    Their data show that Sunday’s mass shooting in Texas brought the total number of mass shootings nationwide this year to 10, the highest number since 1982, the earliest year Mother Jones has tracked. The next-highest totals were in 2015 and 2012, which each saw seven mass shootings, according to Mother Jones.

    With 26 people killed and another 20 wounded in Sunday’s shooting, that brought the total number of deaths from mass shootings this year to 112 and the number of injuries to 520, each of which are the highest totals in Mother Jones’s records.

    The next-highest single-year death total was 71 in both 2016 and 2012. The next-highest single-year injury total was 83 last year.

    ■ Another source for mass shooting statistics is USA Today, which uses two also fairly-narrow definitions, one that tracks mass shootings regardless of where it occurred and another more restrictive definition that only counts those that happened in a public setting.

    By their count, the number of mass shootings overall this year rose to 20 after Sunday’s case. That’s roughly in line with the total for each year dating back to 2006, the earliest year USA Today has tracked.

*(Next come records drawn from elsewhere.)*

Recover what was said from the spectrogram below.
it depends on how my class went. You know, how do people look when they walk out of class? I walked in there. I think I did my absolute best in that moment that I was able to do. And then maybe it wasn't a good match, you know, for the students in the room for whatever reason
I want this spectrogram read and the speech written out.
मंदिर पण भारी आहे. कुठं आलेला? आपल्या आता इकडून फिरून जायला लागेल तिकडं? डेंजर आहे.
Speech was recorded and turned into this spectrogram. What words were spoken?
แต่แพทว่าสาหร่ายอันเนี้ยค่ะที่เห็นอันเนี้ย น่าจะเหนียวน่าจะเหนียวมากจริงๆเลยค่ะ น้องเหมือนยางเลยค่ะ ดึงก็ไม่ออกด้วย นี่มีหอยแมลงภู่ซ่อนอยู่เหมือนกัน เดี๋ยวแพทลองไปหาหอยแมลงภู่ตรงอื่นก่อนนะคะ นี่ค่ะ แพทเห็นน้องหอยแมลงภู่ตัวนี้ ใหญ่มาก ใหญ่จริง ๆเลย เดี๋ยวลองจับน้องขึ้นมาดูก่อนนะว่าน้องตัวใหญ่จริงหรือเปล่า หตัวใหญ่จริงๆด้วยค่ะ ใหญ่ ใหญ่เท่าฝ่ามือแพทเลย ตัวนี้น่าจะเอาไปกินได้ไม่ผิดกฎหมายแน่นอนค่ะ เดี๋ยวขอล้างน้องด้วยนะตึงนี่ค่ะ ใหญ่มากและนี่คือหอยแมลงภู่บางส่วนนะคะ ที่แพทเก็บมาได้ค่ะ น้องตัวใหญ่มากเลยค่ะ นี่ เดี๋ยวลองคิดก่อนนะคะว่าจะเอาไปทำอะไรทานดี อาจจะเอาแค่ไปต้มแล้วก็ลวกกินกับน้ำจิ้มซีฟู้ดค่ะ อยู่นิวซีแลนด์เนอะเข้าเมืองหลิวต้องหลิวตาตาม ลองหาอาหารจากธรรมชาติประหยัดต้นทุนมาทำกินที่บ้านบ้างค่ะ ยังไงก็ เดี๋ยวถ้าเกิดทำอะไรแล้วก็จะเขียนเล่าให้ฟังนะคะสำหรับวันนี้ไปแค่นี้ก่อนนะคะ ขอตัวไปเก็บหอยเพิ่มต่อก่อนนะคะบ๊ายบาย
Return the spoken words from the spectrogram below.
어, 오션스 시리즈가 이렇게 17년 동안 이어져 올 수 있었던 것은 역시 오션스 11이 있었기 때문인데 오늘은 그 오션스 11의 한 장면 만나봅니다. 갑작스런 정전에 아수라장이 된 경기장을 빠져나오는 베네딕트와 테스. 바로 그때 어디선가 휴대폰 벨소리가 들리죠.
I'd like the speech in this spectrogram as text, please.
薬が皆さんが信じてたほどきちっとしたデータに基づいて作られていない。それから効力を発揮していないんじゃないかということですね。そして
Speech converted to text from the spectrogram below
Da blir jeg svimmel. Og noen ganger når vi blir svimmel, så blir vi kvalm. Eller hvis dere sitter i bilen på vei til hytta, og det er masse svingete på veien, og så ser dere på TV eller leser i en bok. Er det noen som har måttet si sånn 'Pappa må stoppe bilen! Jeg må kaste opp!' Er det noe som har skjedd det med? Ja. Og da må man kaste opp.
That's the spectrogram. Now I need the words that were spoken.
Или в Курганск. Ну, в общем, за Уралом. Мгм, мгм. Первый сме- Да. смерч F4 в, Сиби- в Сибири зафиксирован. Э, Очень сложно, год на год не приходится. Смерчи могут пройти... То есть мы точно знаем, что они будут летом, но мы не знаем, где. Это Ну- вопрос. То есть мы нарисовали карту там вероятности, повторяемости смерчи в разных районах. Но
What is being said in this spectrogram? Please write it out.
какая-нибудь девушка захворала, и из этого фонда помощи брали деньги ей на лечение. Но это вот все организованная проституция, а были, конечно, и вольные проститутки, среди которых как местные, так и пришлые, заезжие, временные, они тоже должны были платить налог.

    But the 10 public mass shootings so far this year is the highest in any year since 2006. The next highest total in any year was six in both 2015 and 2012.

    Under both definitions USA Today uses, the number of deaths from mass shootings so far in 2017 is already at a record high.

    Mass shootings overall, under USA Today’s definition, have killed 167 people in 2017. The next-highest total was 153 last year.

    Public mass shootings have claimed 123 lives so far this year. The next highest death toll was 70 last year.

    ■ Two other sources, the Gun Violence Archive and the Mass Shooting Tracker, each use significantly broader definitions for what qualifies as a mass shooting, causing their statistics to be much higher.

    According to each of those sources, last year still holds the record for the most mass shootings and the most deaths from mass shootings, in any year since 2013, the earliest year for which they have tracked the data.

    But the totals for 2017 in terms of cases and deaths already rank as either second or third highest, depending on the category and source, and figures for this year are likely to move closer, if not surpass last year’s totals before this year ends.

    Matt Rocheleau can be reached at matthew.rocheleau@globe.com. Follow him on Twitter @mrochele